--- START ---
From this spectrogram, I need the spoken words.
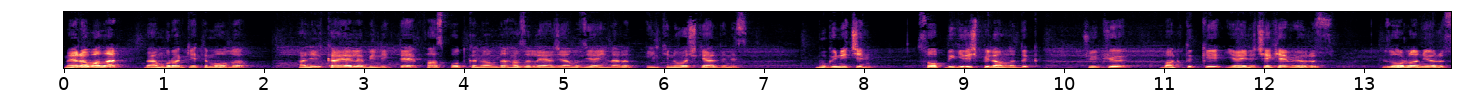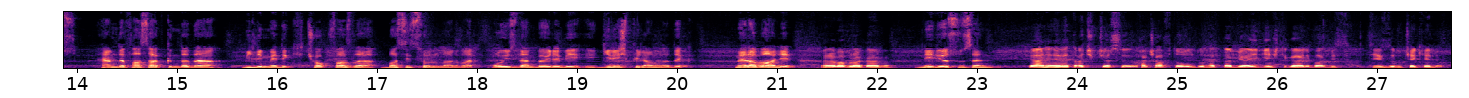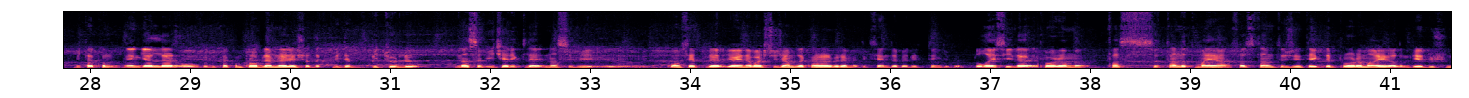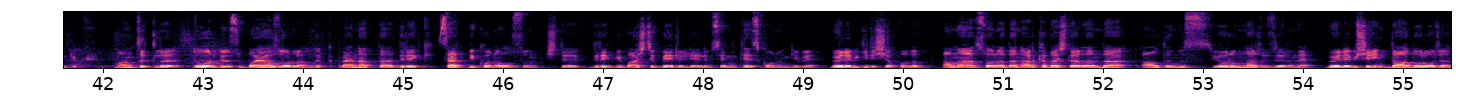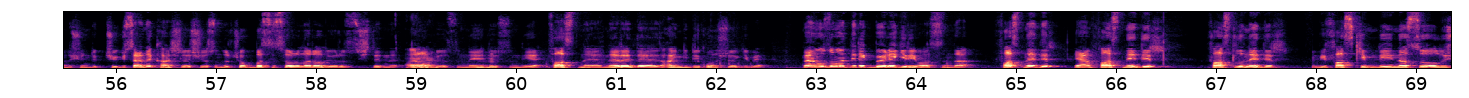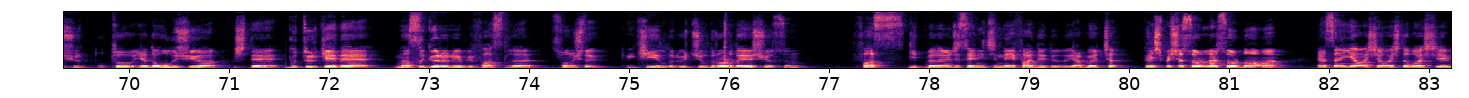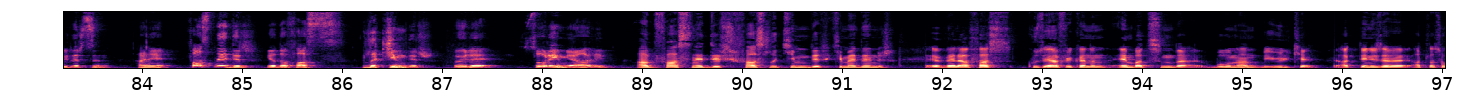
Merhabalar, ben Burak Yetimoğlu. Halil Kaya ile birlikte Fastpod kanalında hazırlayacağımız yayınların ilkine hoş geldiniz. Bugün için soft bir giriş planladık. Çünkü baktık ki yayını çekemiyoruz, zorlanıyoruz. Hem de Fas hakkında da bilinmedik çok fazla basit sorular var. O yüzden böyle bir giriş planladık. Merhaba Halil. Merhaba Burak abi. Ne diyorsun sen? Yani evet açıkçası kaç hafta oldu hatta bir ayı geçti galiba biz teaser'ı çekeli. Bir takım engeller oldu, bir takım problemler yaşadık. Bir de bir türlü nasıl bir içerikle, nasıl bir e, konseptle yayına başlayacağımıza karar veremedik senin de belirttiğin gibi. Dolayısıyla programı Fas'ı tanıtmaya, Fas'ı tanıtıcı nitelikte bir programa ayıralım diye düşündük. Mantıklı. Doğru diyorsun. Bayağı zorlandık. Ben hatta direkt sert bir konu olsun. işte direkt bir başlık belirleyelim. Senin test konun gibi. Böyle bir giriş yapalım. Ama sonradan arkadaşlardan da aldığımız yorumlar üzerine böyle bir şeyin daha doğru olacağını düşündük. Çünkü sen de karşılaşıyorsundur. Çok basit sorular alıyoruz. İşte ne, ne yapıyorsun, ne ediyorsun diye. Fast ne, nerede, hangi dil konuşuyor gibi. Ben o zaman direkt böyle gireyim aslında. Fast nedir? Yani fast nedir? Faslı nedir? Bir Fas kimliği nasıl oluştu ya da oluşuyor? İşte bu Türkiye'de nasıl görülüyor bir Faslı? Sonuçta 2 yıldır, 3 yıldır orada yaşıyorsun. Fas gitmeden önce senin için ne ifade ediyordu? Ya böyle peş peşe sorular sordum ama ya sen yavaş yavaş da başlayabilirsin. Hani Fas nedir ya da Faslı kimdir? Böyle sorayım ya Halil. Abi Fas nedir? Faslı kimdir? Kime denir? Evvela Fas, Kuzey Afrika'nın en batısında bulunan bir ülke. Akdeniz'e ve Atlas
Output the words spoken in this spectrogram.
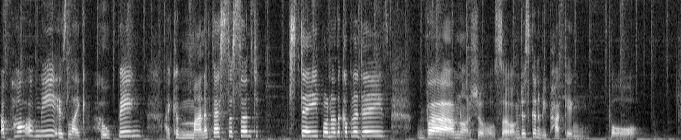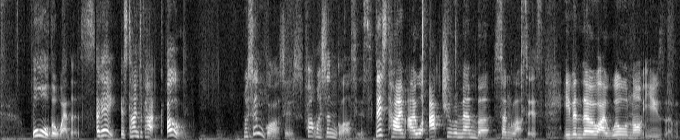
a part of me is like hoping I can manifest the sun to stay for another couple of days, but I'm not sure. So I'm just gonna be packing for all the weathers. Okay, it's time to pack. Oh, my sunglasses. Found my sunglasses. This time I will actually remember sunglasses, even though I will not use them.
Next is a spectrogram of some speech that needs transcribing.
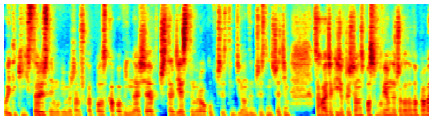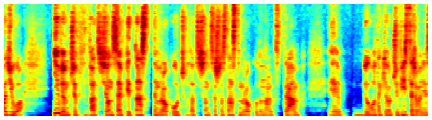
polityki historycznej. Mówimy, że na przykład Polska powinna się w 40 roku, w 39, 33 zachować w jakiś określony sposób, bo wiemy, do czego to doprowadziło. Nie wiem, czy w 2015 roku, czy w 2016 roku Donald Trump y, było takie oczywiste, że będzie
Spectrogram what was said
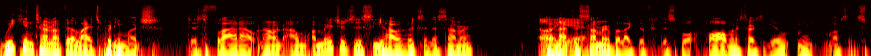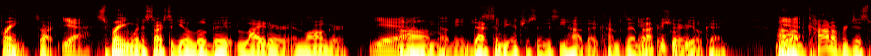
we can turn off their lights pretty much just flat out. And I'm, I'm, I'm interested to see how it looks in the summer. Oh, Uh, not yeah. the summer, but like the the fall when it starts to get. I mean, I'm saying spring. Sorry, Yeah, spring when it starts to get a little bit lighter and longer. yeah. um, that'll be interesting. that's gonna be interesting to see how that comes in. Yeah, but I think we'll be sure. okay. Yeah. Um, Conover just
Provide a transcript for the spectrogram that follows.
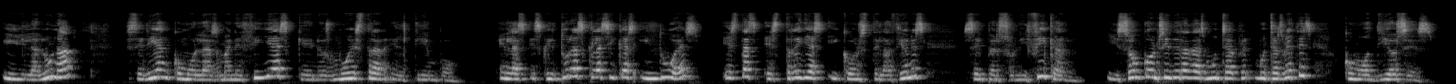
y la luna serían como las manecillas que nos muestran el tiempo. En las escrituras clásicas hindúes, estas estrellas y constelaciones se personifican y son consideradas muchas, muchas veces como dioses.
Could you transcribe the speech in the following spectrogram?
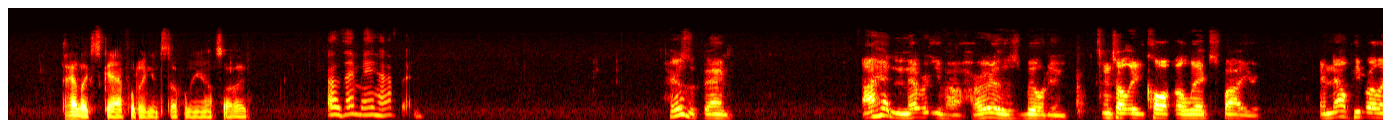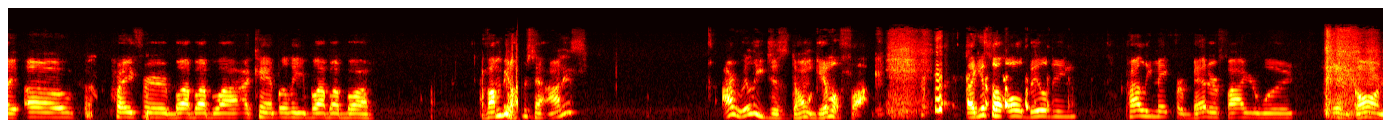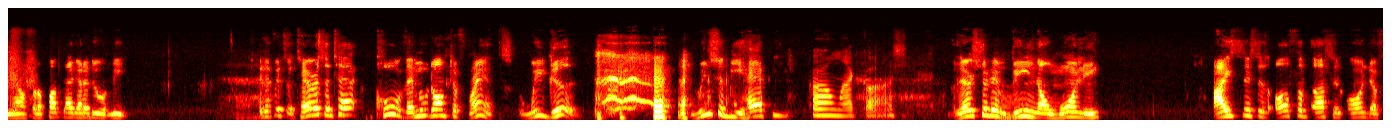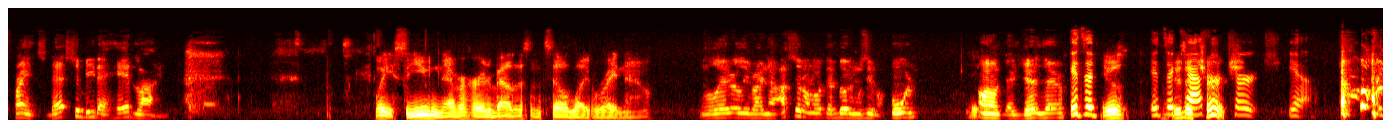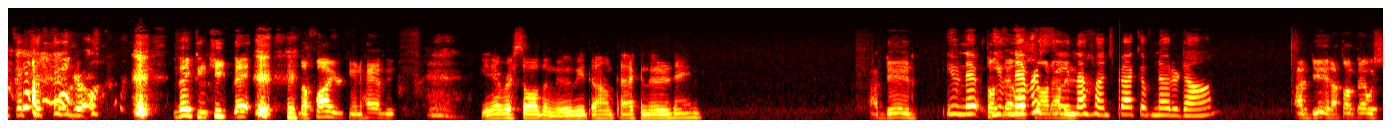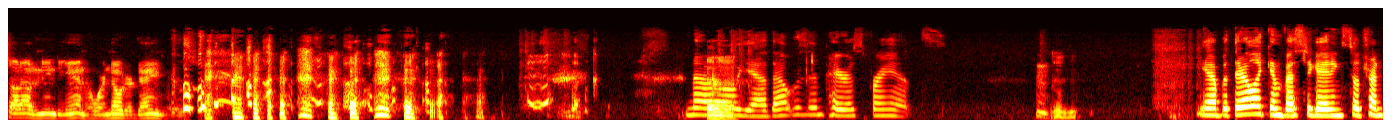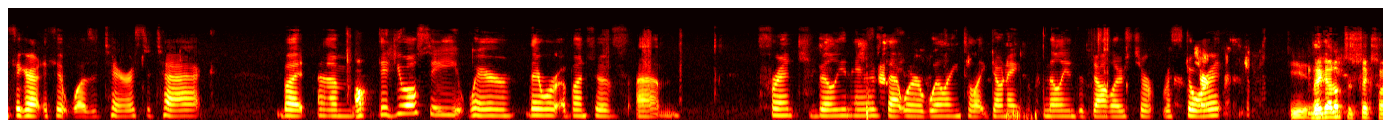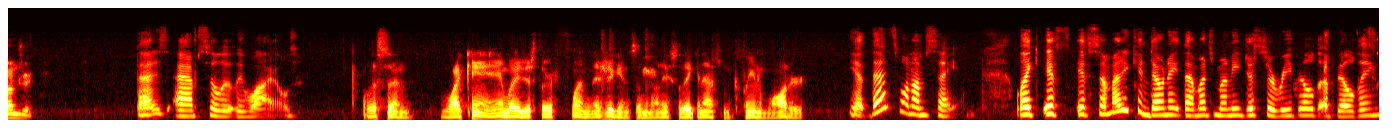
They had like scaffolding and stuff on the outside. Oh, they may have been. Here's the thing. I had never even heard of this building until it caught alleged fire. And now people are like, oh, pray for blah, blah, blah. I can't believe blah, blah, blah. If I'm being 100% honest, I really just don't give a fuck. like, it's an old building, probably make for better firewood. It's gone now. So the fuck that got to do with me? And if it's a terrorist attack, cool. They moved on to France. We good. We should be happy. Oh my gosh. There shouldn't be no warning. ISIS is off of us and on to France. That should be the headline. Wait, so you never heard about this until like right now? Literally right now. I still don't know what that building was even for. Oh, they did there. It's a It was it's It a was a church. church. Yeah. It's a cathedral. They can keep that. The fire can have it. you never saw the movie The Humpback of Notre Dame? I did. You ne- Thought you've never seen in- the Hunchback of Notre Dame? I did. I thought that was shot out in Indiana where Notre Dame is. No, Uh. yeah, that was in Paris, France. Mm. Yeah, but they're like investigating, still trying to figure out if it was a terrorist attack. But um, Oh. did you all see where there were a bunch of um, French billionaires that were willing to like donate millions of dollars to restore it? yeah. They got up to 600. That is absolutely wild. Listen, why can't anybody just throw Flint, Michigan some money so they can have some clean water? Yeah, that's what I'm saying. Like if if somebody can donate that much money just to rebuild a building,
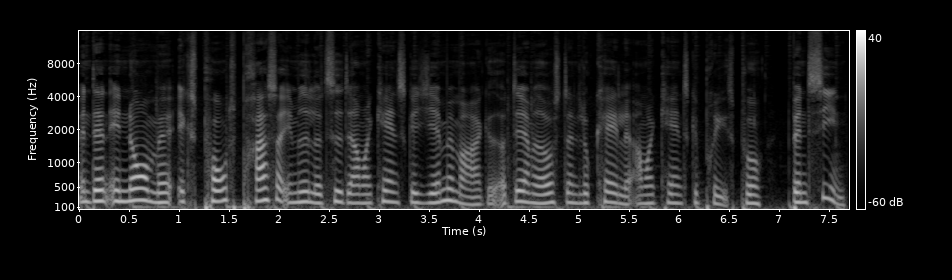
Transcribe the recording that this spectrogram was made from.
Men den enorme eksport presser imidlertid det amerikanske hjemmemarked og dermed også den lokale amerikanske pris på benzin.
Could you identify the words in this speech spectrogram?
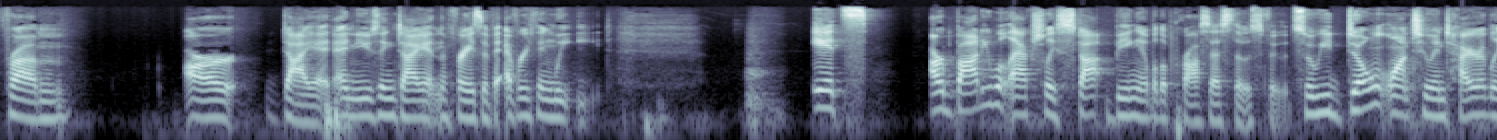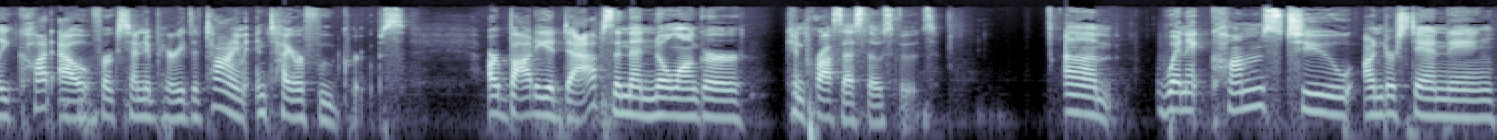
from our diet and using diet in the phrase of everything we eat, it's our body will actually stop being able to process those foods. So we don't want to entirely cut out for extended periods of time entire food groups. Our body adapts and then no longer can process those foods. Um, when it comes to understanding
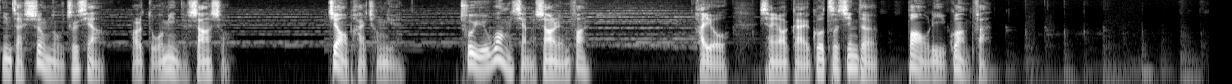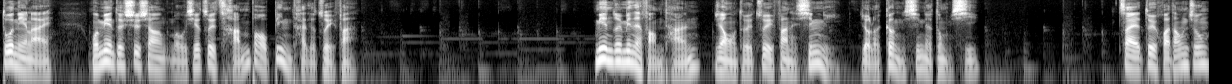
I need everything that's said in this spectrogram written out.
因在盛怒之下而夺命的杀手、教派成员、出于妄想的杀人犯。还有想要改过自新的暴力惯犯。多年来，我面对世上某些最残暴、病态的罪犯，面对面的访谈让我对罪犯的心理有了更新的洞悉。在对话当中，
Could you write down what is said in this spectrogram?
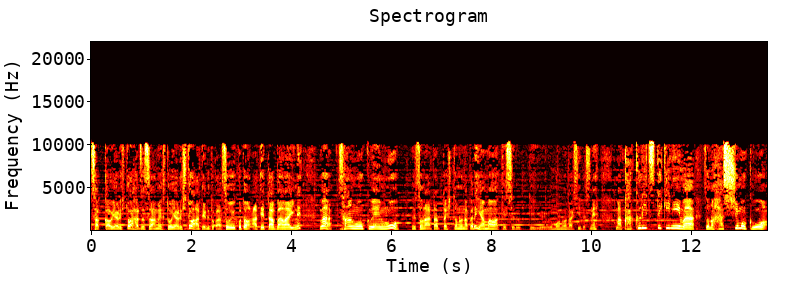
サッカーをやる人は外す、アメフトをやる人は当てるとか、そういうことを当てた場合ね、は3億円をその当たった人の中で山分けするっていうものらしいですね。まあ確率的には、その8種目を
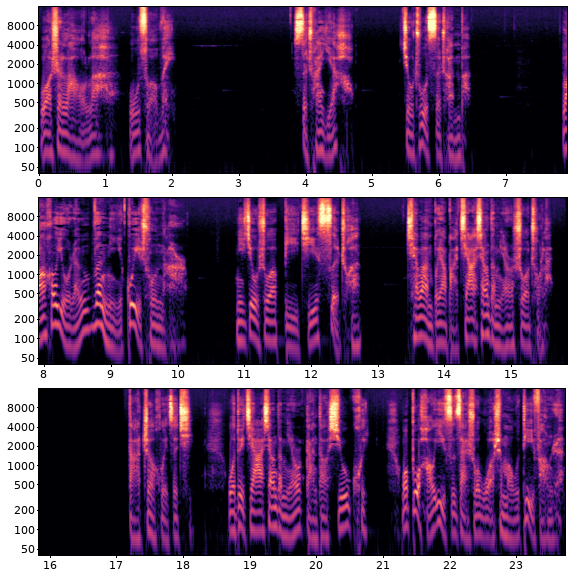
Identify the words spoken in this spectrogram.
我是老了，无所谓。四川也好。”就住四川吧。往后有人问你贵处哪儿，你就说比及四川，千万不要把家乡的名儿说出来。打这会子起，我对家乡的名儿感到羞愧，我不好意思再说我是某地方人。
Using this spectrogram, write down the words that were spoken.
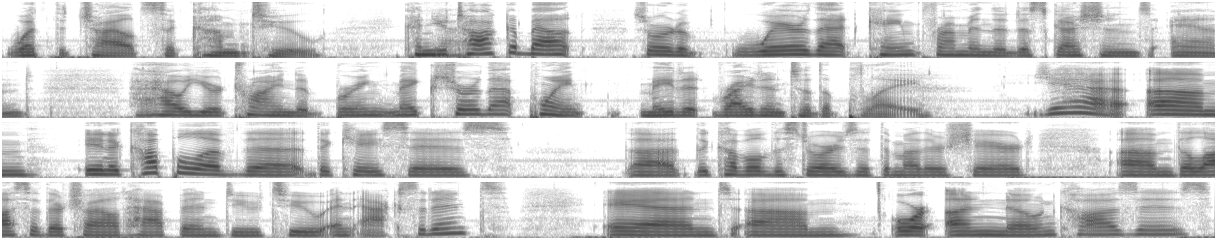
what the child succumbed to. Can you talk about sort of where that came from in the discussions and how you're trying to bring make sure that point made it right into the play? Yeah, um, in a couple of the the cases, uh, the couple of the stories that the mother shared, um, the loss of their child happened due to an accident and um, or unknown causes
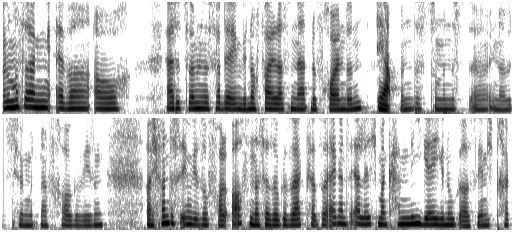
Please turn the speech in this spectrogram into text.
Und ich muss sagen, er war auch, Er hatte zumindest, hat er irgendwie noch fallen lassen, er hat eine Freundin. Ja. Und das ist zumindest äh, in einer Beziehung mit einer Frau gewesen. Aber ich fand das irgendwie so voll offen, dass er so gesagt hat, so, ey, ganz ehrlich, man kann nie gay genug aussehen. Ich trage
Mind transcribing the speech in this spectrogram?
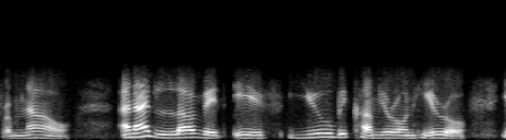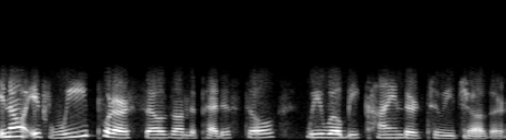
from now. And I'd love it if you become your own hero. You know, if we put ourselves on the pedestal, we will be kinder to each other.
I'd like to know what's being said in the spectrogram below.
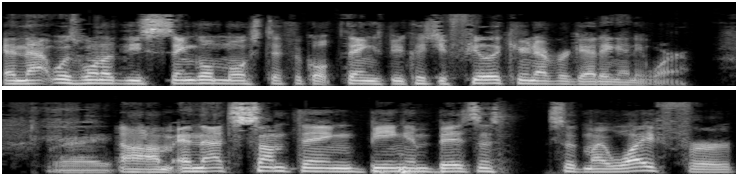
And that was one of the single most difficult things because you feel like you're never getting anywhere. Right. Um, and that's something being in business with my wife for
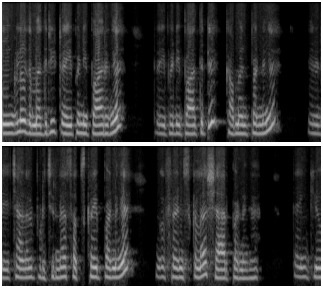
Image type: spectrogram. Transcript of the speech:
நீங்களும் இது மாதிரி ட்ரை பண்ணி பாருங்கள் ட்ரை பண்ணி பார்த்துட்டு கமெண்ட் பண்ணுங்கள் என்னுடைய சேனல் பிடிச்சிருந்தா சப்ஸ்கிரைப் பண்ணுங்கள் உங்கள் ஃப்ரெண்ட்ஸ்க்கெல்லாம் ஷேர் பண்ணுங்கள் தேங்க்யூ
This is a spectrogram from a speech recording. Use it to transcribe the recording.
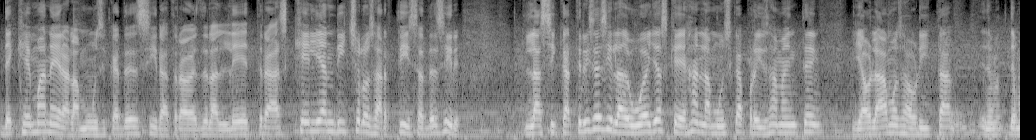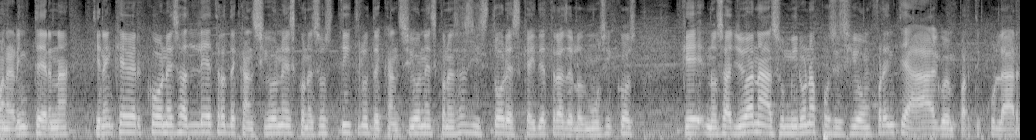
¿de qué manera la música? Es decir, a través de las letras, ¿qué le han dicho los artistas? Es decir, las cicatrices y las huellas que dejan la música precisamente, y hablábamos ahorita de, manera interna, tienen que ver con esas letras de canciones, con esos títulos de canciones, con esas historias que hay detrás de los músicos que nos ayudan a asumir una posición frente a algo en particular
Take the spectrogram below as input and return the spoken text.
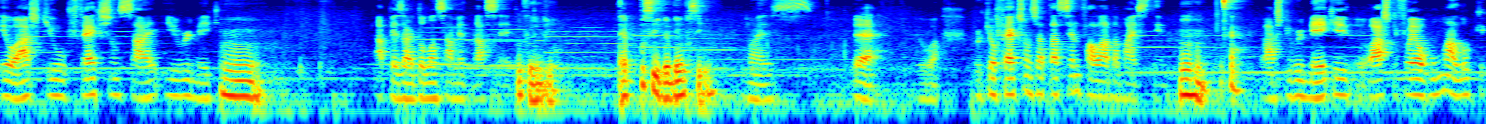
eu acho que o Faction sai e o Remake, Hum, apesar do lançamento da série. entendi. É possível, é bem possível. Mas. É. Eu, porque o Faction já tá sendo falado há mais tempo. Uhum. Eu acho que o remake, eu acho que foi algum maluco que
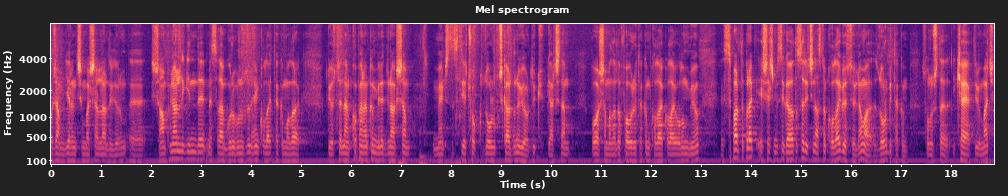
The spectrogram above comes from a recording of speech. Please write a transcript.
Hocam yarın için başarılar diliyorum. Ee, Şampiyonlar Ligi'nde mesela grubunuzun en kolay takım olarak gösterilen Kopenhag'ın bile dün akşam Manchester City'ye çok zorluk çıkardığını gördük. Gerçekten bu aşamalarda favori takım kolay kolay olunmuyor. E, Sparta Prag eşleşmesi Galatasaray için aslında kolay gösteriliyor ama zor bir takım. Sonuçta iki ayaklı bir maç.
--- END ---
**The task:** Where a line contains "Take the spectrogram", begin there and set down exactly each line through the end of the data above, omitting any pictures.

**Solution to the exercise:**
Take the spectrogram below as input and return the spoken text.
eu acho que o Faction sai e o Remake, Hum, apesar do lançamento da série. entendi. É possível, é bem possível. Mas. É. Eu, porque o Faction já tá sendo falado há mais tempo. Uhum. Eu acho que o remake, eu acho que foi algum maluco que
The spectrogram above comes from a recording of speech. Please write a transcript.
Hocam yarın için başarılar diliyorum. Ee, Şampiyonlar Ligi'nde mesela grubunuzun en kolay takım olarak gösterilen Kopenhag'ın bile dün akşam Manchester City'ye çok zorluk çıkardığını gördük. Gerçekten bu aşamalarda favori takım kolay kolay olunmuyor. E, Sparta Prag eşleşmesi Galatasaray için aslında kolay gösteriliyor ama zor bir takım. Sonuçta iki ayaklı bir maç.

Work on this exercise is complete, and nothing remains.